==== Data in this exercise

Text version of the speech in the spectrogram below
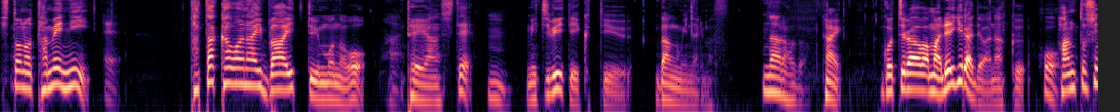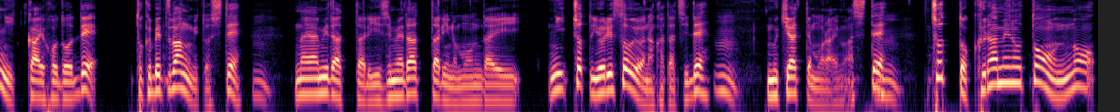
人のためにえ戦わない場合っていうものをはい。提案してうん。導いていくっていう番組になります。なるほど。こちらはまあレギュラーではなく半年に1回ほどで特別番組としてうん悩みだったりいじめだったりの問題にちょっと寄り添うような形でうん。向き合ってもらいまして、うん。ちょっと暗めのトーンの、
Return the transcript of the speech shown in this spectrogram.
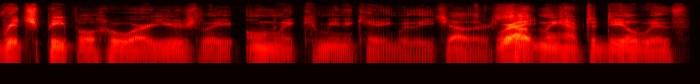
rich people who are usually only communicating with each other, Right. suddenly have to deal with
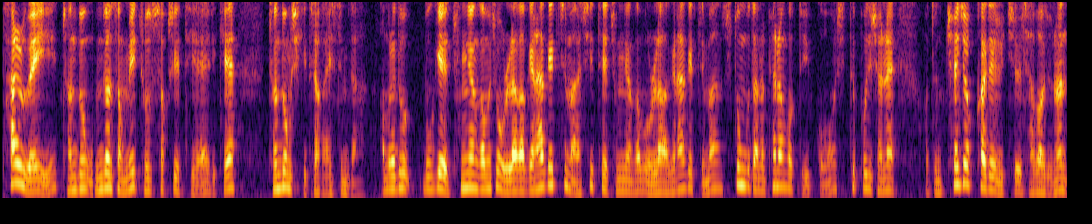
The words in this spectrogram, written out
8웨이 전동 운전석 및 조수석 시트에 이렇게 전동식이 들어가 있습니다. 아무래도 무게 중량감은 좀 올라가긴 하겠지만 시트의 중량감은 올라가긴 하겠지만 수동보다는 편한 것도 있고 시트 포지션에 어떤 최적화된 위치를 잡아주는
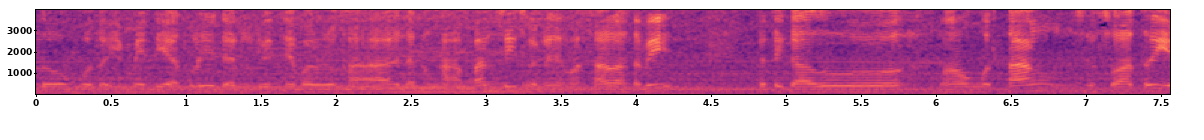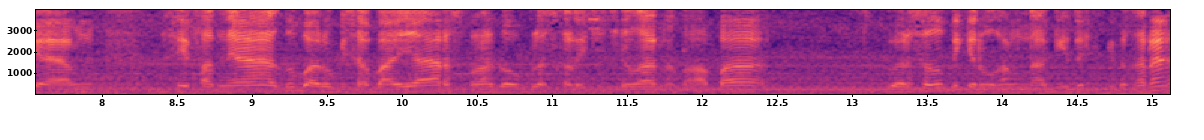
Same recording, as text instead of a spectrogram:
lo butuh immediately dan duitnya baru datang kapan sih sebenarnya masalah. Tapi ketika lo mau ngutang sesuatu yang sifatnya lu baru bisa bayar setelah 12 kali cicilan atau apa gue rasa lu pikir ulang lagi deh gitu. Karena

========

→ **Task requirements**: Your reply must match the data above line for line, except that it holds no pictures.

→ **Solution to the exercise**:
Text version of the speech in the spectrogram below
人のためにえ戦わない場合っていうものをはい。提案してうん。導いていくっていう番組になります。なるほど。こちらはまあレギュラーではなく半年に1回ほどで特別番組としてうん悩みだったりいじめだったりの問題にちょっと寄り添うような形でうん。向き合ってもらいまして、うん。ちょっと暗めのトーンの、
Return the transcript of the speech shown in this spectrogram.
rich people who are usually only communicating with each other, Right. suddenly have to deal with
The words in this spectrogram, written out
8웨이 전동 운전석 및 조수석 시트에 이렇게 전동식이 들어가 있습니다. 아무래도 무게 중량감은 좀 올라가긴 하겠지만 시트의 중량감은 올라가긴 하겠지만 수동보다는 편한 것도 있고 시트 포지션에 어떤 최적화된 위치를 잡아주는
Same recording, as text instead of a spectrogram:
lo butuh immediately dan duitnya baru datang kapan sih sebenarnya masalah. Tapi ketika lo mau ngutang sesuatu yang sifatnya lu baru bisa bayar setelah 12 kali cicilan atau apa gue rasa lu pikir ulang lagi deh gitu. Karena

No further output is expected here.